Eventually, these objections were taken care of and federal land on either end of the Golden Gate was donated to make the project happen. In 1923, the California legislature passed the Golden Gate Bridge and Highway District Act which would be the legal entity that would construct and operate the bridge.

The name Golden Gate Bridge was the working name from the very beginning when Strauss was first in talks with the City of San Francisco.

A suspension bridge design was eventually settled upon, as advances in metallurgy made it possible to build a much longer bridge without the masonry towers that the Brooklyn Bridge in New York and the Roebling Bridge in Cincinnati have.

Joseph Strauss was the chief engineer, but he wasn’t responsible for everything. The art deco design of the towers was created by Irving Morrow, who actually designed homes. He also layout the lighting for the bridge and picked the orange color that it was painted.

The navy had originally suggested that it be pained black with yellow stripes. 

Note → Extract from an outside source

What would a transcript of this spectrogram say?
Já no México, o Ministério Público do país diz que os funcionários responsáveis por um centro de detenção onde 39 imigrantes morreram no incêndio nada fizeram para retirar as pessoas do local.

Another engineer, Charles Alton Ellis, created the bridge within a bridge on the southern section. This is an arch that goes over the historic Fort Point. This was created specifically to protect the fort from demolition.

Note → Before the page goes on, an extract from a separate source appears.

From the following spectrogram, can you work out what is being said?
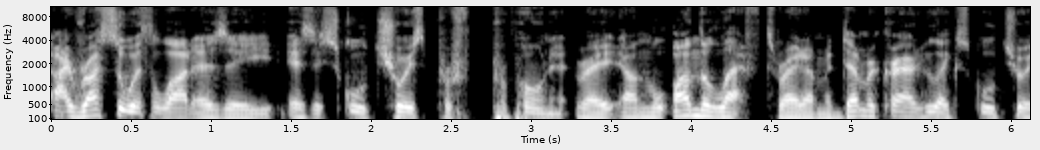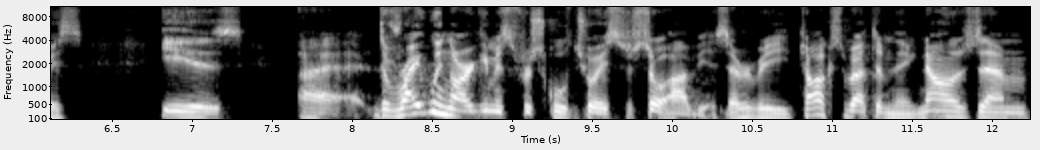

Funding for the bridge hit a major snag when the Great Depression started in 1929. The project was basically put on hold for several years until 1932 when the San Francisco based Bank of American purchased the entire $30 million dollar bond issue in an attempt to help the local economy.

Construction of the bridge began on January 5, 1933. 

One of the innovations used on the bridge, and designed by Strauss, was movable safety netting. Bridges were notoriously dangerous. The safety netting managed to save the lives of 19 construction workers. 

The 19 ironworkers who fell and were saved by the net created the Half Way to Hell Club.

11 men did die in the construction of the bridge, and 10 of those deaths occurred in a single accident. A scaffolding collapsed on February 17, 1937, and the safety nets couldn’t support all of the weight.

The bridge finally opened to the public on May 27, 1937. At its opening, it was the tallest and longest bridge in the world. A distinction it held until the 1964 opening of the Verazzano-Narrows Bridge in New York. 

Perhaps even more impressive is that the bridge came in under budget and ahead of schedule. 

The total length of the bridge is 1.7 miles or 2.7 kilometers, and the towers stand 746 feet or 227.4 meters tall.

Today the bridge is listed as part of US Highway 101, also known as the Pacific Coast Highway. However, technically, it is not. Legally, highway 101 ends just before the bridge and then starts again just on the other side of the bridge. This is mainly a legal jurisdictional issue and most native San Franciscans aren’t even aware of this fact.

The Golden Gate Bridge, Highway and Transportation District controls the bridge and the California Department of Transportation controls the road on either end. 

The bridge is continuously being painted. The paint is the primary protection of the metal from the salt which is carried by fog and mist.

One of the biggest upgrades to the bridge occurred from 1982 to 1986. The original deck of the bridge was made out of concrete. However, after almost 50 years, the rebar in the concrete was starting to corrode from salt. Over a period of 401 evenings, without ever closing down the bridge, the entire deck was replaced with a steel Orthotropic deck that was 40% lighter and stronger than the original.

There is an average of 112,000 vehicles that pass over the bridge every day. The toll to cross the bridge for a passenger vehicle ranges from $8.05 to $9.05 depending on how you pay. Tolls are only collected on southbound cars. People escaping San Francisco can do so free of charge. 

Today the Golden Gate Bridge has become an icon and one of the most well-known structures in the world. The American Institute of Architects listed it 5th on their list of America’s Favorite Architecture. 

The bridge is perhaps the best-known and most photographed bridge in the world.

It has become a symbol not just of San Francisco, but of California, and of the entire United States.